I was reading this old post, and I was wondering which sites that I use on a daily basis, a few months later. One of the Google cofounders said that there's a toothbrush test: what is useful and is used once or more a day? My test is what is used at least once per week, according to my browser history.
A bajillion news sites
- Kindle Cloud Reader
- Bing (because of Bing Rewards - I've found that I still have to use Google for Finance and if Bing can't serve up satisfactory results. MSN money is better for hardcore investors. Google Finance is good for casual dilettantes.)
- The Wordpress site of my new business
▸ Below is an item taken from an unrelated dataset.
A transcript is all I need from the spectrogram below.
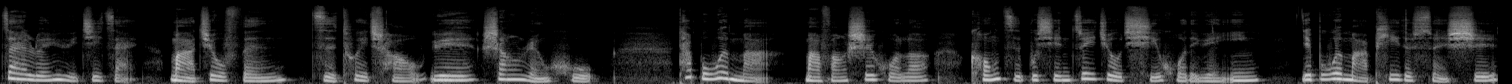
在《论语》记载：“马就焚，子退朝，曰：‘伤人乎？’”他不问马，马房失火了，孔子不先追究起火的原因，也不问马匹的损失，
- Google Voice
- MOOCs: Coursera and NovoEd (sometimes Udacity)
- Youtube (especially JennaMarbles)
- Startup where I work as an independent contractor
- Blogger (obviously, ha)
That list summarizes probably more than 80% of my Internet usage. I have a bunch of Google products listed, as well as two separate Amazon products.
It's not a smooth segue between the China article and this one, but I was really looking at what I use on a daily or weekly basis. Most of these services are free, with the major exception of 750words. I use Feedly more often than NewsBlur, but I do always revert to NewsBlur when Feedly goes down or errors out, which it occasionally does. For a few days, I may have to switch back to NewsBlur. I couldn't deal with their reliability issues, but I still believe in open source work, and I had no interest in hosting it myself. It made sense then and makes sense now to pay someone for the work that he does, because it does help me. I just don't use it normally.
You know what sites aren't on the list? WSJ and NYT. I still probably hit them weekly or slightly less frequently (they fall under the bajillion umbrella), but they aren't daily sites for me. NYT doesn't allow basically any traffic from Google Chrome. WSJ is always full of interesting news, and I love it; however, it's far too expensive. It's actually cheaper to get the paper version. However, I just read it when I'm at the library. I also try to backdoor into it, and I normally fail. The WSJ paywall is extremely strong. The NYT's isn't as porous as it used to be. That's why we direct traffic away from the paid sites into the ones that can still tell use what's going on. See an example of Fred Wilson doing it.